Submitted to: Plant and Soil
Publication Type: Peer Reviewed Journal
Publication Acceptance Date: 6/15/2004
Publication Date: 3/6/2005
Citation: Neagle, E.R., Burton, J.W., Carter Jr, T.E., Rufty, T.W. 2005. Influence of seed nitrogen content on seedling growth and recovery from nitrogen stress. Plant and Soil Journal. 271:328-340. Interpretive Summary: Soybean seeds have high levels of nitrogen stored in protein. About 40% of a soybean seed is protein. This is used by seedlings in germination and early seedling growth. This is important for plant growth before the root system is large enough to acquire the nitrogen from the soil needed for the plant to grow. It is even more important if the plant is growing in nitrogen devicient infertile soils. This research shows that higher protein soybeans, those with more stored N in the seeds, grow better in poor soil nitrogen conditions than soybeans with lower levels on stored nitrogen.
Technical Abstract: In low fertility conditions, germinating seedlings are heavily dependent upon N from seed reserves for growth and development. Experiments were conducted to examine the influence of seed N content and mobilization on leaf development and the ability to take up nitrate and up-regulate leaf growth processes during recovery from the period of N deprivation. Genetically homozygous soybean lines with a range of seed N contents were grown in hydroponics culture without an external N source.
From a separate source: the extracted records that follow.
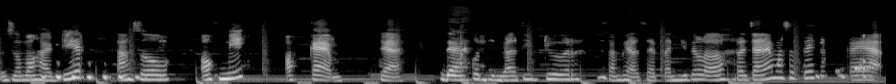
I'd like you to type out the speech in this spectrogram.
Terus ngomong hadir langsung off mic off cam. Dah. Dah. aku tinggal tidur sambil setan gitu loh. Rencananya maksudnya kayak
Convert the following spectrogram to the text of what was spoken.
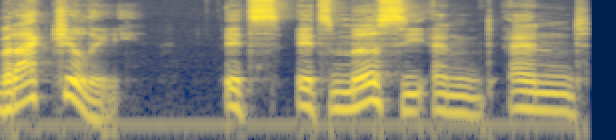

Microscopic analyses of the apical meristem and plant exposure to labeled 15N-nitrate allowed precise descriptions of changes in leaf initiation and nitrate uptake during recovery. In seedlings grown without N, inhibitions of leaf expansion and leaf initiation were detectible in the second week after germination, and both were inversely related to the amount of N released from the seed. The S/R ratio decreased, indicating early N stress, but the S/R adjustments were not proportional to the degree of N stress as occurs with older plants, suggesting limitations in C availability. When external N was supplied to plants after 15 or 23 days of N deprivation, the induction period for nitrate uptake was longer than that normally observed with N-replete seedlings, and rates of growth during recovery from the N stress were correlated with initial seed N contents. The inhibition of individual leaf expansion was released only if leaves were at an early developmental stage. Leaf initiation at the apical meristem immediately responded to the presence of external nitrate, with initiation rates approaching those for +N controls. The results indicate that seedling vigor in infertile conditions and the ability to respond to available N are strongly influenced by seed resources.